U.S. to destroy chemical weapons in Panama
The United States is working to destroy abandoned chemical weapons located on the island of San Jose in Panama.
San José Island is located in the Gulf of Panama, on the Pacific Ocean and was an island used largely for military tests and experiments done by the United States, United Kingdom, and Canada following the Second World War.
Farah Urrutia, director general of Legal Affairs of the Panamanian Foreign Ministry, told AFP, that "The destruction of chemical munitions located on Isla San José began in mid-September.
The chemical weapons including mustard gas, phosgene, and other nerve agents were left in Panama after the United States gave back the canal almost two decades ago.
The operation to get rid of the chemicals is sponsored by the Organization for the Prohibition of Chemical Weapons (OPCW) and will be carried out by a group of specialists from the states and personnel from the Explosives Technical Unit of the National Police of Panama.
The phase-out program, funded by Washington, involves the destruction of eight chemical munitions identified by the OPCW in 2002. The OPCW inspectorate told Panamanian authorities in a preliminary report "four of the eight ammunitions identified have been successfully destroyed and verified.” The report also noted that "no damage to human health or safety or any permanent damage to the environment has been recorded" for the disposal of weapons, he added.
To date, neither the Panamanian government nor Washington has given details of the destruction of the projectiles on grounds of security.
Juan Méndez, a former Panamanian Foreign Ministry official (1999-2003) linked to the OPCW's visit to Panama in 2002, told AFP that he was recently in San José, where he saw a large US military contingent.
"As far as I know there were 90 units of unexploded ordnance experts, six helicopters, and a large supply ship. It was a huge team, an outrage," Mendez said.
"The problem is that they are going to eliminate eight bombs without having made an exhaustive study of the whole island to see if there are any artifacts that remain there and that seems irresponsible to me on all sides," Mendez said.
The elimination of this chemical weaponry has been the subject of constant discussions between the two countries, which had already agreed on cleanup for 2013 and 2014 but was not implemented.
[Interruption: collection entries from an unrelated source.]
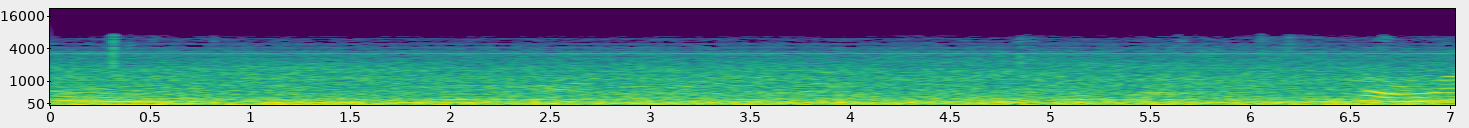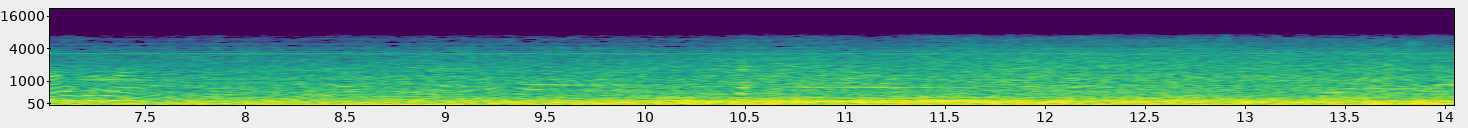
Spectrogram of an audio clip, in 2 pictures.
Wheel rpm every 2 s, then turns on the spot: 0, 0, 0, 0, 0, 0, 0.
none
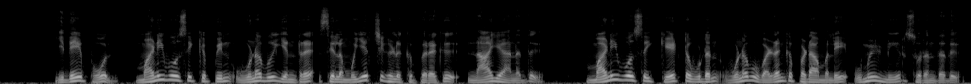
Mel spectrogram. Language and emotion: Tamil, neutral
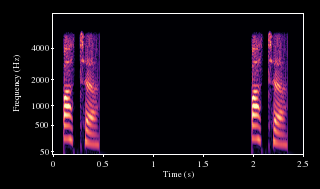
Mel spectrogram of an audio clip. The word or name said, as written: butter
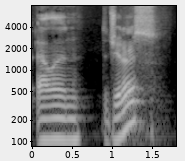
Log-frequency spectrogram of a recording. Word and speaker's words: Ellen DeGeneres: It really just comes down to who they, like, okay, for example, a female famous person who got canceled recently was Ellen DeGeneres.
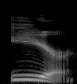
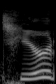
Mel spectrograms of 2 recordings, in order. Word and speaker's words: tear: Ear. So I wrote it out phonetically for you. Ear. So that long E sound. I teared up when I watched the sad movie.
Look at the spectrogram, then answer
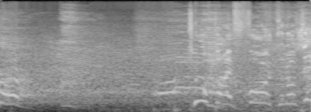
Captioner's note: person groaning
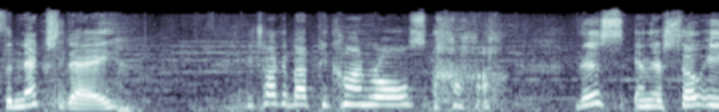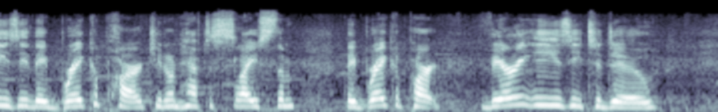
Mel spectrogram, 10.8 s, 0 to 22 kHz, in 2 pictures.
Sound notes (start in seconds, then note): 3.3 laughs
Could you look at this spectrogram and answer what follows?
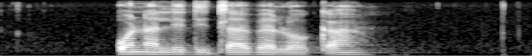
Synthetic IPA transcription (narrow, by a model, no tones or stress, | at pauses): ʊnalɪdit͡ɬʼabɛlɔkʼa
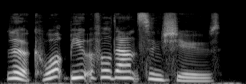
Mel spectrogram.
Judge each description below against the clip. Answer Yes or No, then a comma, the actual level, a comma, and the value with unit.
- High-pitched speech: Yes, high, 245 Hz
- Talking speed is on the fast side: No, slow, 120 wpm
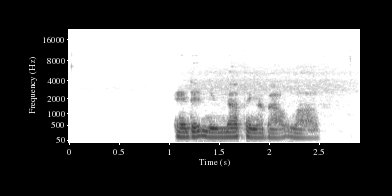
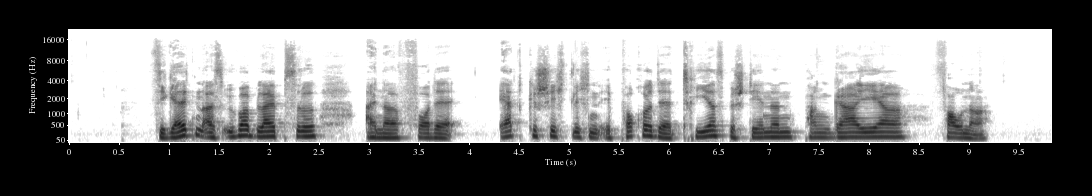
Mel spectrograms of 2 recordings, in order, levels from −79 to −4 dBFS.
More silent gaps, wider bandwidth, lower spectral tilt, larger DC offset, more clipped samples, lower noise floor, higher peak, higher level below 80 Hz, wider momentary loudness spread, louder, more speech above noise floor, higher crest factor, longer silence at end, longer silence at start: neither; second, 10 kHz vs 15.5 kHz; about the same, -7.5 dB/octave vs -7 dB/octave; neither; neither; first, -72 dBFS vs -67 dBFS; second, -14 dBFS vs -4 dBFS; second, -68 dBFS vs -58 dBFS; first, 14 LU vs 8 LU; second, -31 LUFS vs -21 LUFS; second, 42 dB vs 47 dB; about the same, 18 dB vs 18 dB; second, 0.4 s vs 0.65 s; first, 1.05 s vs 0.85 s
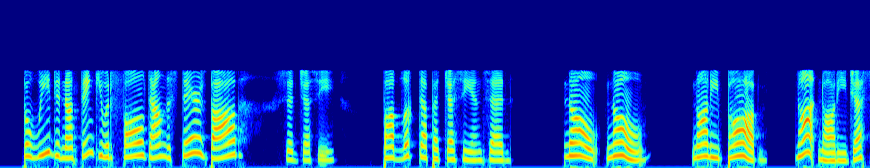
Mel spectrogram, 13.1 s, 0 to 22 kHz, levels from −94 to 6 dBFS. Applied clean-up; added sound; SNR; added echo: none; none; none; none.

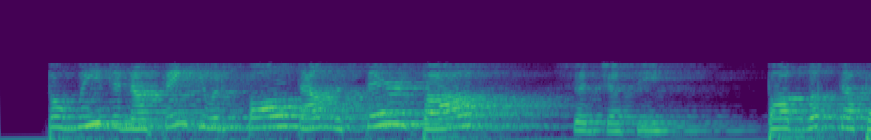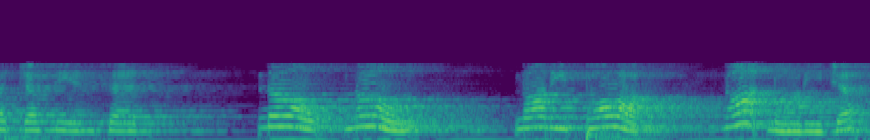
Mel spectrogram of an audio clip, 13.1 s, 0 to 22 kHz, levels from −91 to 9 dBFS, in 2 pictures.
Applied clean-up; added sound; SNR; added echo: none; none; none; reverberation time 2.1 s.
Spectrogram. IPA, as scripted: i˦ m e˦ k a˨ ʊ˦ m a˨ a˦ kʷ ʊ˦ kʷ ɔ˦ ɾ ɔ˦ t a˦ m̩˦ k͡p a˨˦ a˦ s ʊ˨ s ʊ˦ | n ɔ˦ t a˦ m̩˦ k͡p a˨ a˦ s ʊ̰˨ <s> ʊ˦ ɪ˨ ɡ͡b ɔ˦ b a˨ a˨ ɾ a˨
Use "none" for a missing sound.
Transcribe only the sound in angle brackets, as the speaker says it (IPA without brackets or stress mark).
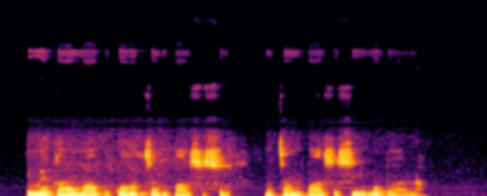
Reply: s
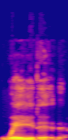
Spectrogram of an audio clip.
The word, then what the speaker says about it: weighted: Wait becomes weighted, and in American English, that T is going to turn into a flat D.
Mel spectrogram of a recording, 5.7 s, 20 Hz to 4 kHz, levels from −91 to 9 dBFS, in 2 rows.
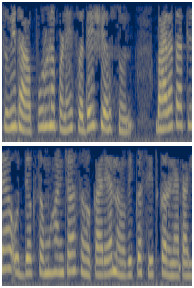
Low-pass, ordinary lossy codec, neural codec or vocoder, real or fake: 3.6 kHz; none; none; real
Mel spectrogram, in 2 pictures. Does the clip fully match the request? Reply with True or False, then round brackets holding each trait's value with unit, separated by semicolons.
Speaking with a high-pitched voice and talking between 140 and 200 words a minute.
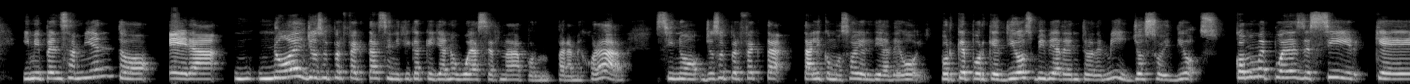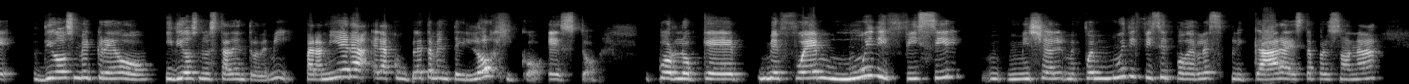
True (265 Hz; 175 wpm)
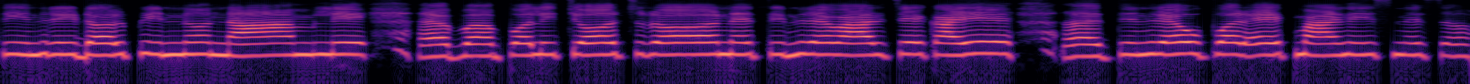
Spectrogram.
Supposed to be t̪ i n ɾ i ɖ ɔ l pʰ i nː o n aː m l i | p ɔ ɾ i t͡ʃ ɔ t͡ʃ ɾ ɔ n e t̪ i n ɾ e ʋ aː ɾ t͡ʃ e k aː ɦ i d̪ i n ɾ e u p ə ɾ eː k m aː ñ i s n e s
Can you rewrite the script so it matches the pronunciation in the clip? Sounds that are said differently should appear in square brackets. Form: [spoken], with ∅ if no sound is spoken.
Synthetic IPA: t̪ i n ɾ i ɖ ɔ l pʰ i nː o n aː m l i | p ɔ [l] i t͡ʃ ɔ t͡ʃ ɾ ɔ n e t̪ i n ɾ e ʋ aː ɾ t͡ʃ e k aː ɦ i [t̪] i n ɾ e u p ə ɾ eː k m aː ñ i s n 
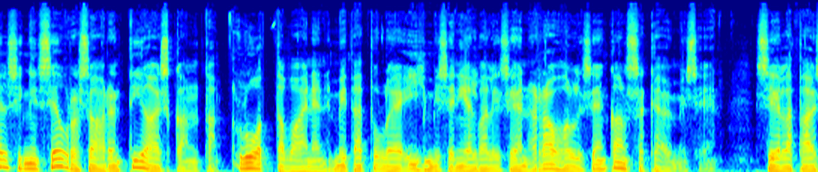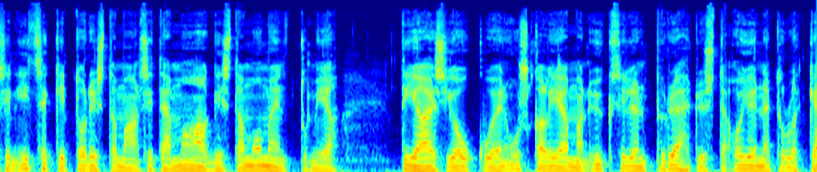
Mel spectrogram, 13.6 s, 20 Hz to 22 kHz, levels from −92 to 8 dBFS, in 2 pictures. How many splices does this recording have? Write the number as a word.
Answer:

"I do not know what the specific reason the United States has agreed to clean up at this time," Carlos Guevara Mann, director of the Master's Degree in International Relations at Florida State University's Panamanian headquarters, told AFP. "What I can say is that under International Law, it has an obligation to destroy all the chemical weapons it has abandoned."
The United States maintained military bases and an area of its own jurisdiction in Panama from the time of building and inaugurating the Canal in 1914 until giving back the canal on December 31, 1999.